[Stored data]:
◆ ◆ ◆

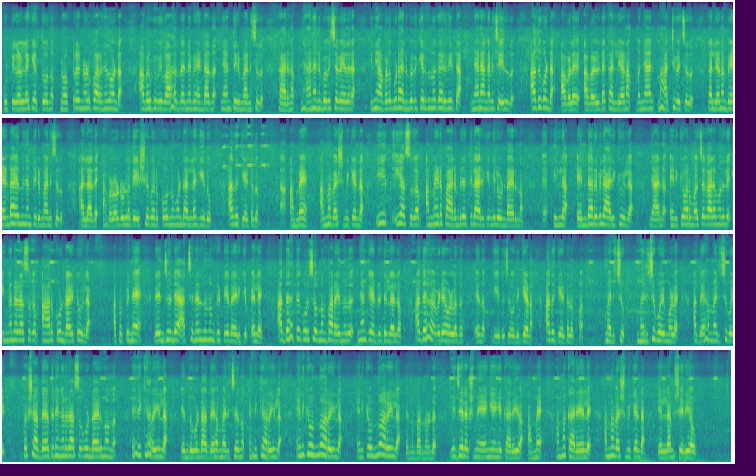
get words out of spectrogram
കുട്ടികളിലേക്ക് എത്തുമെന്നും ഡോക്ടർ എന്നോട് പറഞ്ഞതുകൊണ്ടാണ് അവൾക്ക് വിവാഹം തന്നെ വേണ്ടാന്ന് ഞാൻ തീരുമാനിച്ചത്. കാരണം ഞാൻ അനുഭവിച്ച വേദന. ഇനി അവളും കൂടെ അനുഭവിക്കരുതെന്ന് കരുതിയിട്ടാണ് ഞാൻ അങ്ങനെ ചെയ്തത്. അതുകൊണ്ട് അവളെ അവളുടെ കല്യാണം ഞാൻ മാറ്റിവെച്ചത്. കല്യാണം വേണ്ട എന്ന് ഞാൻ തീരുമാനിച്ചതും അല്ലാതെ അവളോടുള്ള ദേഷ്യ വെറുപ്പമൊന്നും കൊണ്ടല്ല ഗീതു. അത് കേട്ടതും "അ- അമ്മേ അമ്മ വിഷമിക്കേണ്ട. ഈ ഈ അസുഖം അമ്മയുടെ പാരമ്പര്യത്തിലായിരിക്കെങ്കിലും ഉണ്ടായിരുന്നോ? ഇല്ല എന്റെ അറിവിലായിരിക്കില്ല ഞാൻ എനിക്ക് ഓർമ്മ വെച്ച കാലം മുതൽ ഇങ്ങനൊരു അസുഖം ആർക്കും ഉണ്ടായിട്ടുമില്ല. അപ്പം പിന്നെ രഞ്ജുവിന്റെ അച്ഛനിൽ നിന്നും കിട്ടിയതായിരിക്കും അല്ലേ? അദ്ദേഹത്തെക്കുറിച്ചൊന്നും പറയുന്നത് ഞാൻ കേട്ടിട്ടില്ലല്ലോ. അദ്ദേഹം എവിടെയുള്ളത് എന്നും ഗീതു ചോദിക്കുകയാണ്. അത് കേട്ടതും മരിച്ചു മരിച്ചു മരിച്ചുപോയി മോളെ. അദ്ദേഹം മരിച്ചുപോയി. പക്ഷെ അദ്ദേഹത്തിന് ഇങ്ങനൊരു അസുഖം ഉണ്ടായിരുന്നോ എന്ന് എനിക്കറിയില്ല. എന്തുകൊണ്ട് അദ്ദേഹം മരിച്ചതെന്നും എനിക്കറിയില്ല. എനിക്കൊന്നും അറിയില്ല. എനിക്കൊന്നും അറിയില്ല എന്നും പറഞ്ഞുകൊണ്ട് വിജയലക്ഷ്മി ഏങ്ങി ഏങ്ങി കരയുക. അമ്മേ അമ്മ കരയല്ലേ? അമ്മ വിഷമിക്കേണ്ട. എല്ലാം ശരിയാവും.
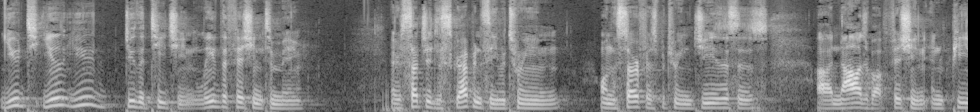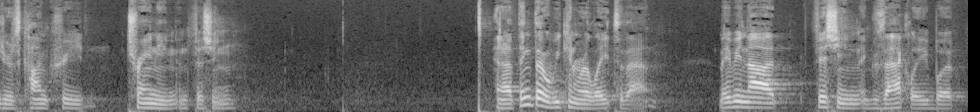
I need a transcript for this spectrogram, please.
you, t- you, you do the teaching, leave the fishing to me. There's such a discrepancy between, on the surface, between Jesus' uh, knowledge about fishing and Peter's concrete training in fishing. And I think that we can relate to that. Maybe not fishing exactly, but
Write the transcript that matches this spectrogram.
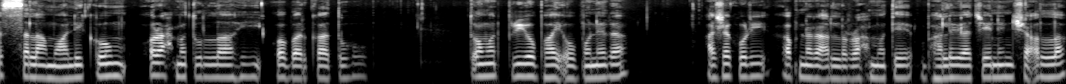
আসসালামু আলাইকুম ওরহমতুল্লাহি ওবরকাতুহ। তো আমার প্রিয় ভাই ও বোনেরা, আশা করি আপনারা আল্লাহর রহমতে ভালোই আছেন ইনশাআল্লাহ।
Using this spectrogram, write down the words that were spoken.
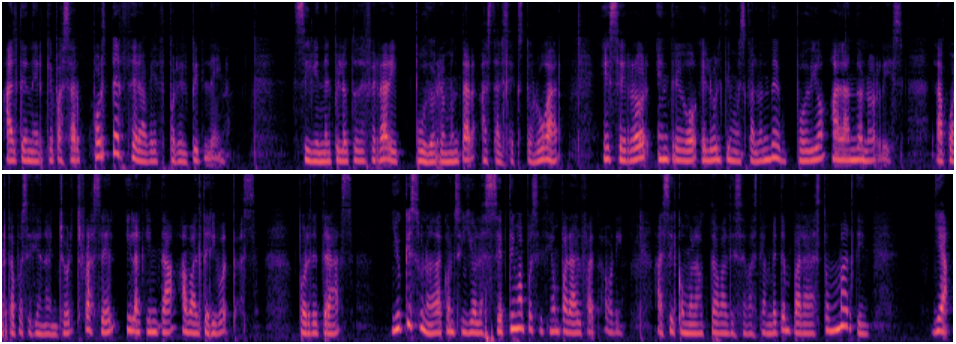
al tener que pasar por tercera vez por el pit lane. Si bien el piloto de Ferrari pudo remontar hasta el sexto lugar, ese error entregó el último escalón de podio a Lando Norris, la cuarta posición a George Russell y la quinta a Valtteri Bottas. Por detrás, Yuki Tsunoda consiguió la séptima posición para Alfa Tauri, así como la octava de Sebastian Vettel para Aston Martin, ya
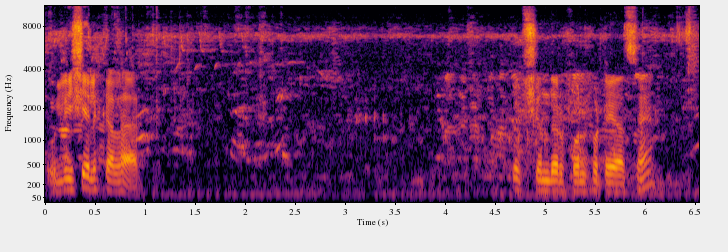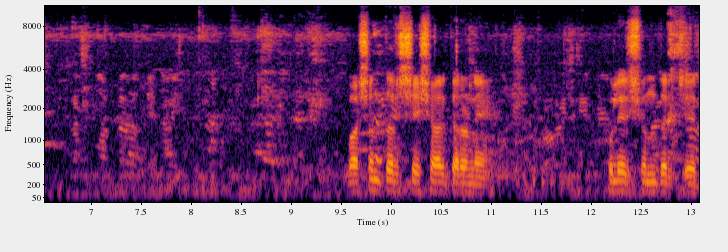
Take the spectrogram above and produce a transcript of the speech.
পুলিশের কালার খুব সুন্দর ফুল ফুটে আছে। বসন্তর শেষ হওয়ার কারণে ফুলের সৌন্দর্যের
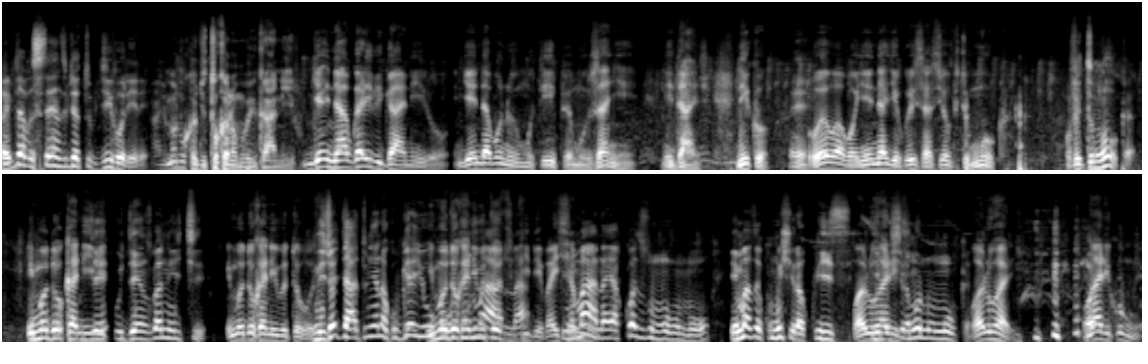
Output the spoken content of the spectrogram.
Ibyo busenzi byo tubyihorere. Hanyuma ntukajya utukana mu biganiro. Ntabwo ari ibiganiro. Nge ndabona uyu mutipe muzanye ni danje. Niko Eh. wowe wabonye nagiye kuri sitasiyo mfite umwuka. Ufite umwuka? Imodoka ni Uge- ugenzwa n'iki? Imodoka ni ibitobotsi ni cyo cyatumye nakubwiye yuko Imodoka n'ibitotsi kide, bayishyiramo. imana yakoze umuntu imaze kumushyira ku isi. Wari uhari. Imushyiramo n'umwuka. Wari uhari. Mwari kumwe.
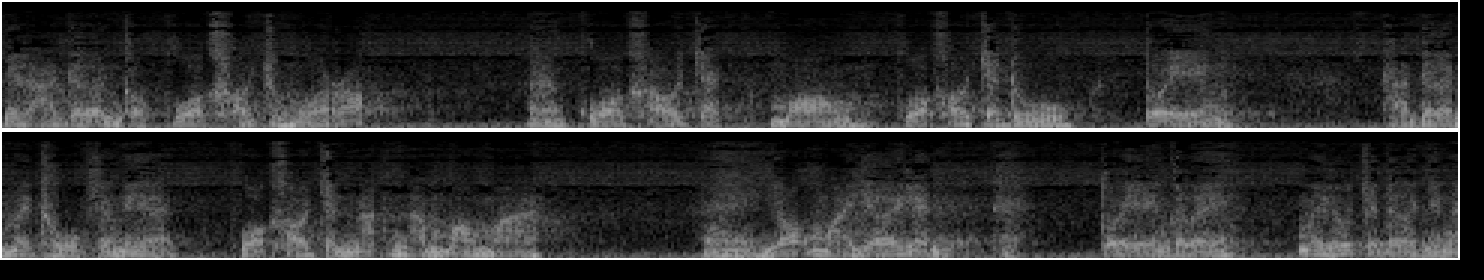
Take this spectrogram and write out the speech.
เวลาเดินก็กลัวเขาจะหัวเราะ กลัวเขาจะมอง กลัวเขาจะดูตัวเอง ถ้าเดินไม่ถูกอย่างนี้กลัวเขาจะนำเอามาเยาะมาเย้ยเล่น ตัวเองก็เลย ไม่รู้จะเดินยังไง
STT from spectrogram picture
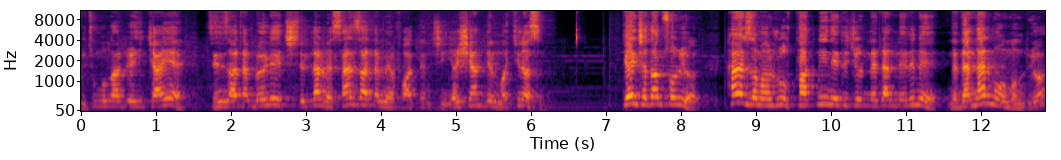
bütün bunlar diyor hikaye. Seni zaten böyle yetiştirdiler ve sen zaten menfaatlerin için yaşayan bir makinasın. Genç adam soruyor. Her zaman ruh tatmin edici nedenleri mi, nedenler mi olmalı diyor.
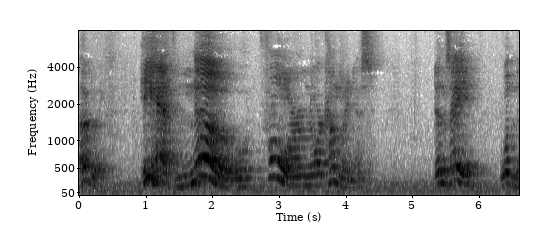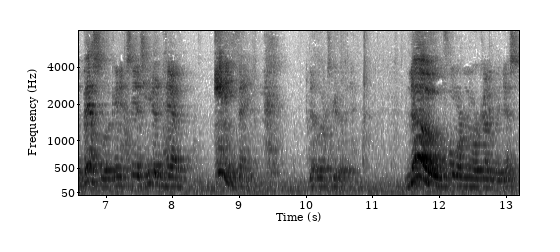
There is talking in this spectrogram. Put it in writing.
Ugly. He hath no form nor comeliness. Doesn't say he wasn't the best looking, it says he doesn't have anything that looks good. No form nor comeliness.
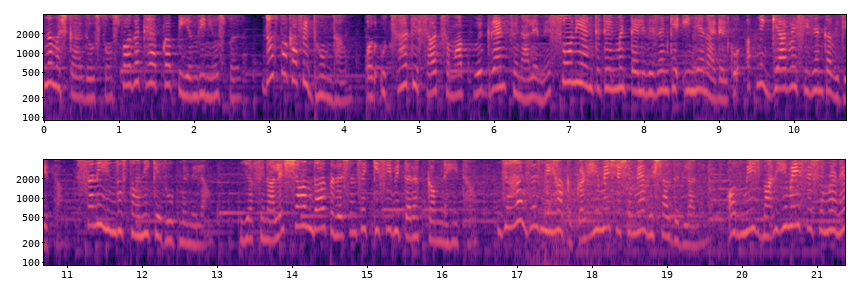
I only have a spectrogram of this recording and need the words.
नमस्कार दोस्तों, स्वागत है आपका पीएमवी न्यूज़ पर। दोस्तों, काफ़ी धूमधाम और उत्साह के साथ समाप्त हुए ग्रैंड फिनाले में सोनी एंटरटेनमेंट टेलीविज़न के इंडियन आइडल को अपने ग्यारहवें सीज़न का विजेता, सनी हिंदुस्तानी के रूप में मिला। यह फिनाले शानदार प्रदर्शन से किसी भी तरह कम नहीं था, जहाँ जज नेहा कक्कड़, हिमेश रेशमिया विशाल ददलानी और मेजबान हिमेश रेशमिया ने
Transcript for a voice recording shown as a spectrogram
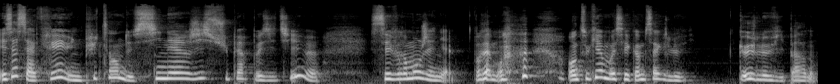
Et ça, ça crée une putain de synergie super positive. C'est vraiment génial, vraiment. en tout cas, moi, c'est comme ça que je le vis. Que je le vis, pardon.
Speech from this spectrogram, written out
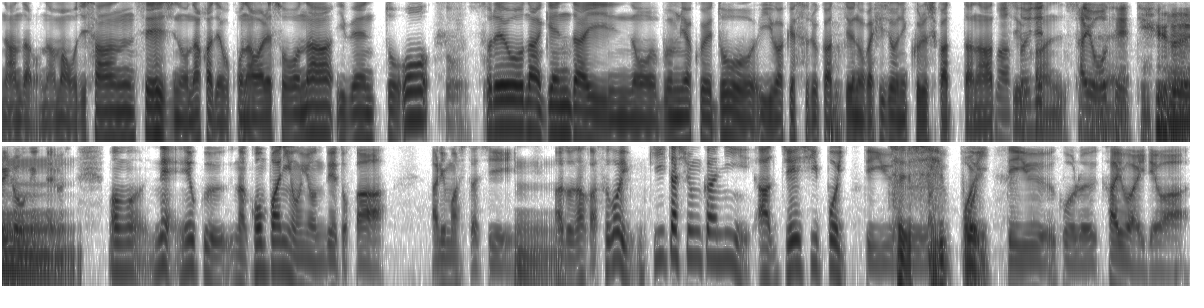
なんだろうな、まあおじさん政治の中で行われそうなイベントを、そうそうそれをな、現代の文脈へどう言い訳するかっていうのが非常に苦しかったなまあ、っていそうれで感じです、ね。多様性っていう表現になりました。まあね、よくなコンパニオン呼んでとかありましたし、うん。あとなんかすごい聞いた瞬間に、あ、JC っぽいっていう、JC っぽい。っていう、これ、界隈では、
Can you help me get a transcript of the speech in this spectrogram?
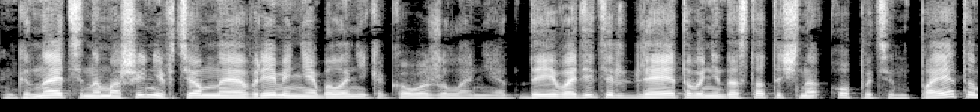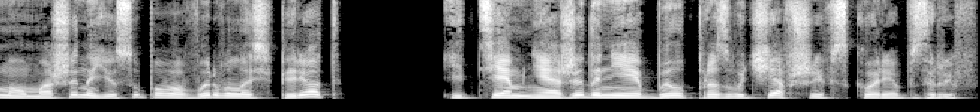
Гнать на машине в темное время не было никакого желания, да и водитель для этого недостаточно опытен, поэтому машина Юсупова вырвалась вперед, и тем неожиданнее был прозвучавший вскоре взрыв.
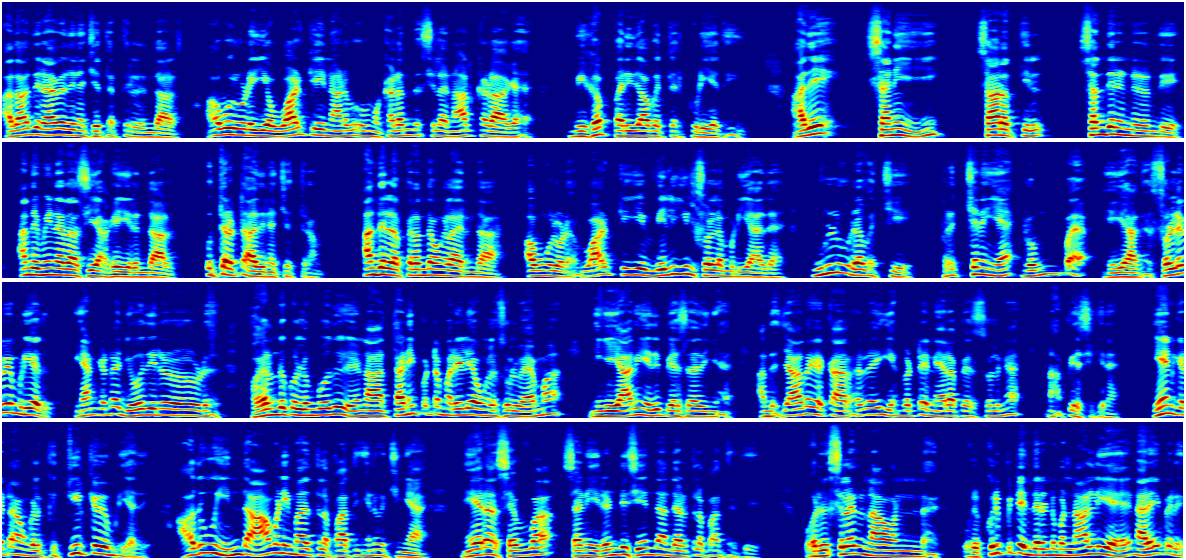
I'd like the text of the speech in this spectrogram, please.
அதாவது ரேவதி நட்சத்திரத்தில் இருந்தால் அவருடைய வாழ்க்கையின் அனுபவம் கடந்த சில நாட்களாக மிக பரிதாபத்திற்குரியது. அதே சனி சாரத்தில் சந்திரன் இருந்து அந்த மீனராசியாக இருந்தால் உத்திரட்டாதி நட்சத்திரம். அதில் பிறந்தவங்களாக இருந்தால் அவங்களோட வாழ்க்கையை வெளியில் சொல்ல முடியாத உள்ளூரை வச்சு பிரச்சனையை ரொம்ப அதை சொல்லவே முடியாது. ஏன்னு கேட்டால் ஜோதிடரோடு பகிர்ந்து கொள்ளும்போது நான் தனிப்பட்ட முறையிலே அவங்கள சொல்லுவேம்மா நீங்கள் யாரும் எதுவும் பேசாதீங்க. அந்த ஜாதகக்காரரை என்கிட்ட நேராக பேச சொல்லுங்கள் நான் பேசிக்கிறேன். ஏன்னு கேட்டால் அவங்களுக்கு தீர்க்கவே முடியாது. அதுவும் இந்த ஆவணி மாதத்தில் பார்த்தீங்கன்னு வச்சுங்க நேராக செவ்வாய் சனி ரெண்டு சேர்ந்து அந்த இடத்துல பார்த்துருக்கு. ஒரு சிலர் நான் ஒரு குறிப்பிட்ட இந்த ரெண்டு மணி நாள்லேயே நிறைய பேர்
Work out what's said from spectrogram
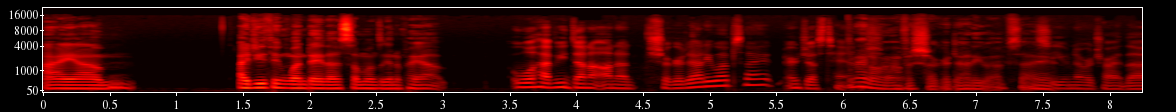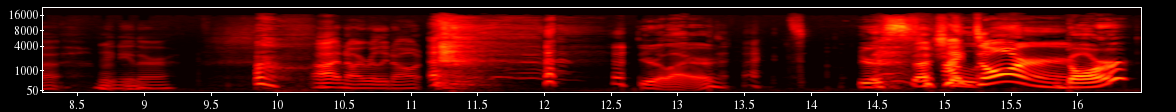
I um, I do think one day that someone's gonna pay up. Well, have you done it on a sugar daddy website or just Hinge? I don't have a sugar daddy website. So you've never tried that? Me Mm-mm. neither. Oh. uh, no, I really don't. You're a liar. You're such a I li- don't.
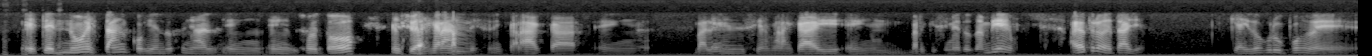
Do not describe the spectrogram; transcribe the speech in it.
este, no están cogiendo señal, en, sobre todo en ciudades grandes, en Caracas, en Valencia, en Maracay, en Barquisimeto también. Hay otro detalle, que hay dos grupos de,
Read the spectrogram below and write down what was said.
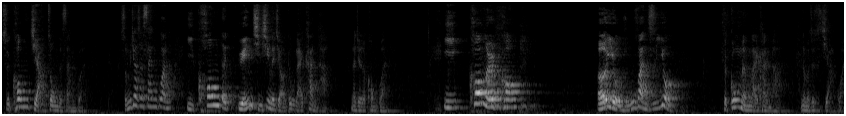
是空假中的三观。什么叫这三观呢？以空的缘起性的角度来看它，那叫做空观；以空而不空，而有如幻之用的功能来看它，那么这是假观。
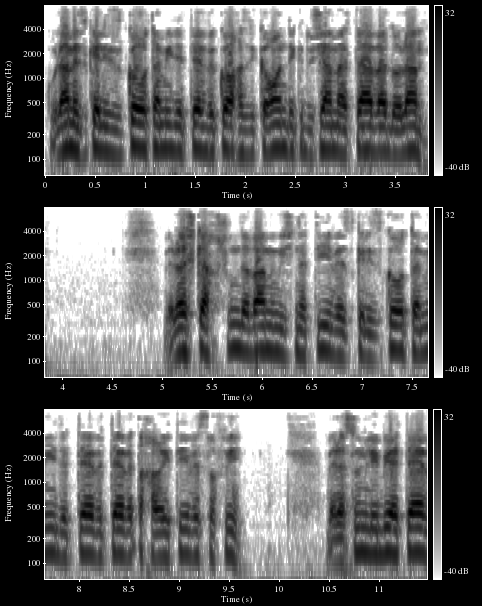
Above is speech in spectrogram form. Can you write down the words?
כולם אזכה לזכור תמיד היטב בכוח הזיכרון דקדושה מעתה ועד עולם. ולא אשכח שום דבר ממשנתי, ואזכה לזכור תמיד היטב היטב את אחריתי וסופי. ולשום ליבי היטב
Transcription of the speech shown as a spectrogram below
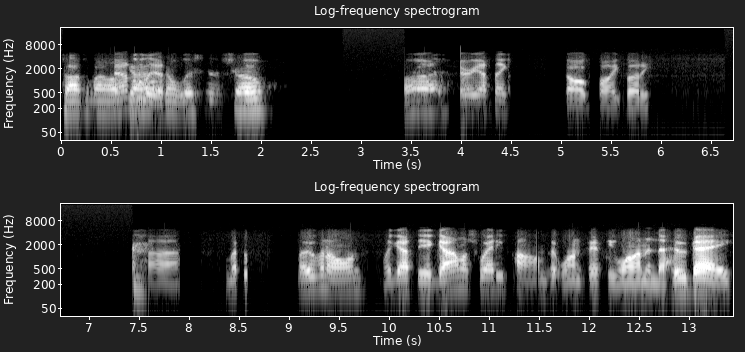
Talking about all the Down guys that don't listen to the show. All right. Harry, I think dog fight, buddy. Uh, move, moving on, we got the Agama Sweaty Palms at 151 and the Who Day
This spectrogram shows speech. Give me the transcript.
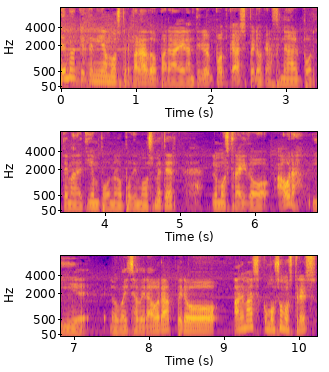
Que teníamos preparado para el anterior podcast, pero que al final por tema de tiempo no lo pudimos meter, lo hemos traído ahora y eh, lo vais a ver ahora, pero además como somos tres,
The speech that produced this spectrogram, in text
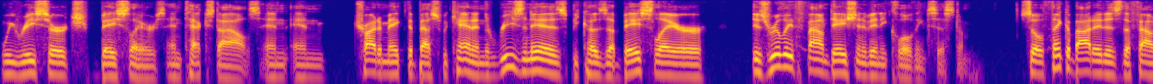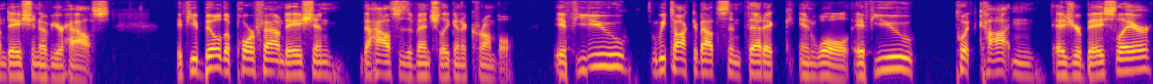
we research base layers and textiles and, and try to make the best we can. And the reason is because a base layer is really the foundation of any clothing system. So think about it as the foundation of your house. If you build a poor foundation, the house is eventually going to crumble. If you, we talked about synthetic and wool, if you put cotton as your base layer,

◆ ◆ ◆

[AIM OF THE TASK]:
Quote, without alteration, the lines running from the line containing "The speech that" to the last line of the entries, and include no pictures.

[WRITTEN RESPONSE]:
The speech that produced this spectrogram, in text
we research base layers and textiles and, and try to make the best we can. And the reason is because a base layer is really the foundation of any clothing system. So think about it as the foundation of your house. If you build a poor foundation, the house is eventually going to crumble. If you, we talked about synthetic and wool, if you put cotton as your base layer,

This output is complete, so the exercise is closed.